TASK DETAILS:
Reproduce, without alteration, every line of the data; exclude the images.

GIVEN RECORDS:
====

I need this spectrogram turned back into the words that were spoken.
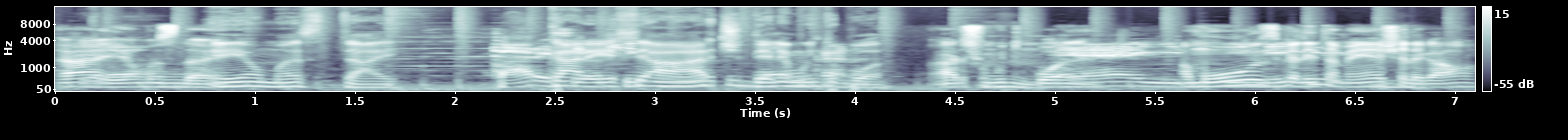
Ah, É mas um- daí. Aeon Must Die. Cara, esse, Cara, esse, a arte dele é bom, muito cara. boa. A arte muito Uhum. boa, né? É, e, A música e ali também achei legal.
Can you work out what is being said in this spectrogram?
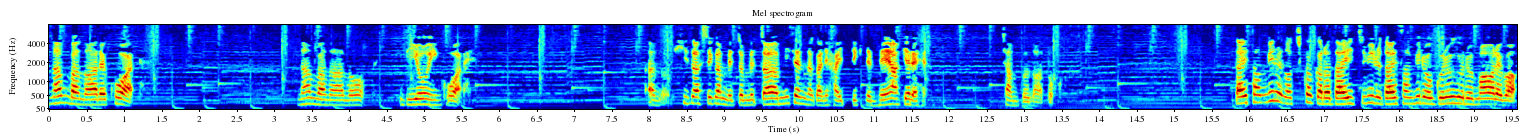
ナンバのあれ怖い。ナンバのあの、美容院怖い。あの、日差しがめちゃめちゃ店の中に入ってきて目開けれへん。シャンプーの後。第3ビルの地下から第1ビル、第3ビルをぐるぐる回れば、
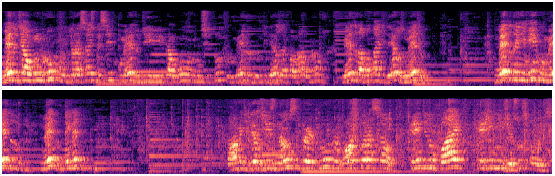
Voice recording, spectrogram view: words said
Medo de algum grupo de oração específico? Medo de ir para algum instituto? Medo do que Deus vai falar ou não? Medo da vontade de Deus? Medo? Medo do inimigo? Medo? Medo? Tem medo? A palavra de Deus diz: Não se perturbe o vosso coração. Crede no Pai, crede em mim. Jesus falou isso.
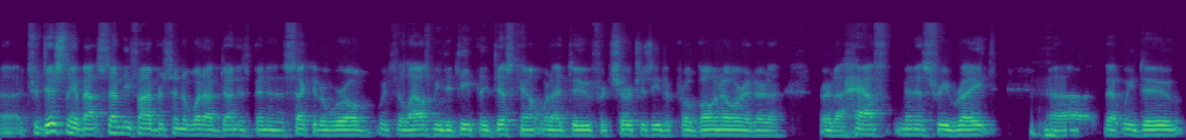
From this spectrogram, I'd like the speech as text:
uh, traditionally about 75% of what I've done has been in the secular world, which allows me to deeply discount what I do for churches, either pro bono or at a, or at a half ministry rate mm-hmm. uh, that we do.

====

WRITTEN REPLY:
I need this spectrogram turned back into the words that were spoken.
Ah, É mas um- daí. Aeon Must Die. Cara, esse, Cara, esse, a arte dele é bom, muito cara. boa. A arte muito Uhum. boa, né? É, e, A música e ali também achei legal.
Can you work out what is being said in this spectrogram?
ナンバのあれ怖い。ナンバのあの、美容院怖い。あの、日差しがめちゃめちゃ店の中に入ってきて目開けれへん。シャンプーの後。第3ビルの地下から第1ビル、第3ビルをぐるぐる回れば、
Voice recording, spectrogram view: words said
Medo de algum grupo de oração específico? Medo de ir para algum instituto? Medo do que Deus vai falar ou não? Medo da vontade de Deus? Medo? Medo do inimigo? Medo? Medo? Tem medo? A palavra de Deus diz: Não se perturbe o vosso coração. Crede no Pai, crede em mim. Jesus falou isso.
From this spectrogram, I'd like the speech as text:
uh, traditionally about 75% of what I've done has been in the secular world, which allows me to deeply discount what I do for churches, either pro bono or at a, or at a half ministry rate mm-hmm. uh, that we do.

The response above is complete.